New Defensive Metric Says the Cubs Have a Stellar Middle Infield, So It Must Be Right
Today, Baseball Prospectus unveiled its statistical answer to Statcast’s Outs Above Average (OAA) and Sports Information System’s Defensive Runs Saved (DRS), among others. It is a significant update to its comprehensive advanced defensive metric called Deserved Runs Prevented (DRP), and it modifies the way the range component of that metric is calculated (Range Defense Added, RDA).
Range value, being of outsized importance to any advanced defensive metric, understandably merited its own discussion, and that’s what Baseball Prospectus got into here. It’s complex stuff, but at its core, DRP and RDA attempt to use Statcast data to better evaluate defender performance, and create better year-to-year reliability in the statistical score (something we know is notoriously poor for advanced defensive metrics). By BP’s calculations, their new metric(s) are a little bit better at year-to-year reliability than those of OAA and DRS (which are each miles better than UZR, which has fallen out of favor). Again, you can read their write-up for the math of it – they used players who changed teams, thus eliminating a lot of the noise, which seems smart to me – but it makes superficial sense, at least.
Anyway, the part you’re most interested in is the part that confirms things you already wanted to believe: namely, that the Cubs’ middle infield is awesome.
Over at the leaderboards, you can do various sorting methods, where you’ll learn that the best defensive shortstop in baseball last year by DRP was none other than Dansby Swanson, at just over 12 extra defensive runs provided (DRS had him at 9, for what it’s worth; and OAA, which is outs rather than runs, had him at 20). Nico Hoerner, at just over 6, was tied for 5th among regular shortstops.
So, by this metric, the Cubs’ middle infield could consist of two of the best five or six defensive shortstops in baseball.
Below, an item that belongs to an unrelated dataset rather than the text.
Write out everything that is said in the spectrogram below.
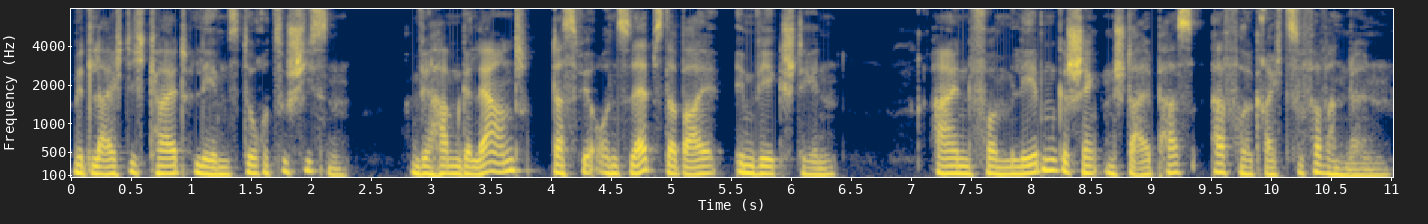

That sounds pretty good! This stat must be smart!
The Cubs’ corner outfield duo of Ian Happ and Seiya Suzuki actually rate out in the top six among full-time corner outfielders last year, so that’s interesting. We knew Happ rated well by the other metrics – and deservedly won a Gold Glove – but Suzuki not as much. Maybe he was underrated? Meanwhile, Cody Bellinger actually rated out very mediocre in center field last season, for what that’s worth.
Eric Hosmer rated quite poorly at first base, as expected, though so did Paul Goldschmidt, so maybe it’s not as good at capturing first base defense?
Not too much else jumps out when I review the ratings, other than more confirmation that Christopher Morel’s numbers in center field were rough.